Does the title Cash is King ring true? Certainly not in this case. No receipts or invoices for expenses paid by cash didn’t do Miley any favours. It was Miley’s word against Revenue’s word. As Miley had no evidence to back up his expenses Revenue wins.

Cash businesses receive more focus from Revenue. They do because Revenue view them as a higher risk. As a result, it makes sense for those businesses to have strong cash controls in place. Plus, robust documentation to support cash payments to suppliers and staff. After all, if you claim a deduction for an expense, you need evidence to support the claim.

Sole trader or Company

Should Miley be carrying on his business as a sole trader or company? Given that his profits were grossly understated for the two years, a sole trader set-up worked fine. But, given the amended numbers, Miley would pay a lot less tax through a company. Especially for 2015. Saying that he would need a very high salary to support the level of drawings in both years.

When we see the profits of our sole trader clients increasing, we will always check if a company option works for them. Excess profits after salaries taxed at 12.5% is so much better than up to 55% for sole traders.

Bookkeeping system

Clearly, Miley didn’t have a proper bookkeeping system. His accounts didn’t reflect the bank transactions and there was limited backup for expenses. So, in summary, there was

  1. No Bookkeeping system
  2. The accounts were wrong
  3. The tax returns were wrong

By failing to keep proper books and records Miley broke the law. Why would you break the law and have Revenue breathing down your neck? Miley got caught for €250,000. And that was only two tax years.

This rubbish that he couldn’t afford a bookkeeper or accountant is utter crap. If he could spend €6,800 on fancy teeth over 2 years surely, he could invest a few bob in his finances with about €1.5 million of turnover. He had an accountant but not a very good one.

Keeping proper books and records adds value to your business. We use Xero and Dext for our clients and they are brilliant tools. They do all the basics of keeping you fully compliant but can offer so much more. Those systems and a quality accounting team can add huge value to a business.

Ethics, Morals & Cop on

Let’s be honest Miley lacked ethics, morals, and cop on. What’s worse this case is going to the High Court for its opinion. That’s a complete waste of time, money, and resources.

We would have no interest in working with a client like Miley. We want to work with clients that are honest and working hard to grow and improve their businesses. Clients that have similar values to us. These clients see the value of investing in their bookkeeping and accounting functions.

What we get a kick out of is seeing them succeed. That can mean different things to different clients. But watching a business grow and become more profitable and valuable gives us a buzz.
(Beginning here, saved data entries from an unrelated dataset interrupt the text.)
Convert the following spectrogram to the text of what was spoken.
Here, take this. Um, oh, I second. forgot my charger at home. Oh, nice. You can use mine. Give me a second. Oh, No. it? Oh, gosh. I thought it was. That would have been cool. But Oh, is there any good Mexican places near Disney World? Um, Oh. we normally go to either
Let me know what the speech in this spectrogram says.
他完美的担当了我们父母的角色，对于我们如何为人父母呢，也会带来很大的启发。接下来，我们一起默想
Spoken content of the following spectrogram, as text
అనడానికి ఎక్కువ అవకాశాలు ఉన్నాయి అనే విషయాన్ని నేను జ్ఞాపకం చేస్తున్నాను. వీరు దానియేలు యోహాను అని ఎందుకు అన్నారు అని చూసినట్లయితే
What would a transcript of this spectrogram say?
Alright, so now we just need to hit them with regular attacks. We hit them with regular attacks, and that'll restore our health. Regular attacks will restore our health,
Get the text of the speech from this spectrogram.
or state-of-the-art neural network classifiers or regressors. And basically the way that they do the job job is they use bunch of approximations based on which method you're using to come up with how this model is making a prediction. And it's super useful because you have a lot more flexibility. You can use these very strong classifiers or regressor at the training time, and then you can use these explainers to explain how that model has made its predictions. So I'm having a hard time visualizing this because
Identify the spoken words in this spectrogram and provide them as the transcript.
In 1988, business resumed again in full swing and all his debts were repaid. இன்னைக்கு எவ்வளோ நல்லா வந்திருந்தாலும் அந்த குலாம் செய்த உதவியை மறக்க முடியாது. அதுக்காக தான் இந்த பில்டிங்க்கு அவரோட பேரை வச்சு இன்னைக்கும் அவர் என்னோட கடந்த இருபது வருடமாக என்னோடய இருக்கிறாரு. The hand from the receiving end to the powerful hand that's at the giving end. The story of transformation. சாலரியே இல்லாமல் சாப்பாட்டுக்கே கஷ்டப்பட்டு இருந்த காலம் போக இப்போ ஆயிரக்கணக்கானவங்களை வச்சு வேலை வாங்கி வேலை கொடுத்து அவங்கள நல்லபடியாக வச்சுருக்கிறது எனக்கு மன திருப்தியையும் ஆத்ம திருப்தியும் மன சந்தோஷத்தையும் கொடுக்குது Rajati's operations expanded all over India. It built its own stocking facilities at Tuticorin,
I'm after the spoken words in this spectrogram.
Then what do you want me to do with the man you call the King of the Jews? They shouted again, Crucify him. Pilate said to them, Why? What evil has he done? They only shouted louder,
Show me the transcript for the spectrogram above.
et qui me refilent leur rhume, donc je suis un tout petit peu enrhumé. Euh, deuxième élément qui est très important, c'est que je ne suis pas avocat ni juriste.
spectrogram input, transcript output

Sure, we are trying to do the same thing ourselves.

Why would you not do things right if you are paying corporation tax at 12.5%?

Need help to keep proper books and records and grow your business? If so, start here